Rhode Island is one of just 14 states that does not require personal finance to be integrated into high school curricula, and its young people have demonstrated low financial literacy levels. To address this problem, General Treasurer Seth Magaziner called for the expansion of personal finance course offerings and improvement of the personal finance instruction in Rhode Island public schools.

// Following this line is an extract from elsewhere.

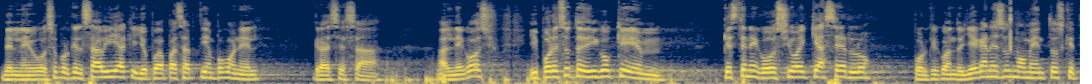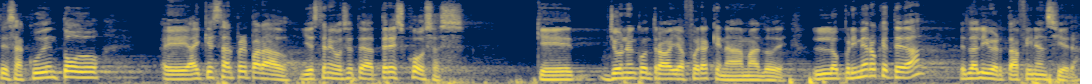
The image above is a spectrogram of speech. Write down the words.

As a result, the Rhode Island Department of Education (RIDE) has published voluntary standards for teaching personal finance.
In collaboration with the Rhode Island Jump$tart Coalition, the Rhode Island Council for Economic Education, the Rhode Island Financial Empowerment Roundtable, and the Rhode Island Department of Education, Magaziner published a report explaining the financial challenges experienced by Rhode Islanders in comparison to peers nationally, demonstrating the need for money management classes and proposing that financial literacy be a graduation requirement starting with the high school class of 2022.
The report’s recommendations include providing micro-credentialing opportunities for personal finance educators, providing educators with financial resources, and requiring all public high schools to offer personal finance courses that are aligned to RIDE standards by the academic year 2019–2020.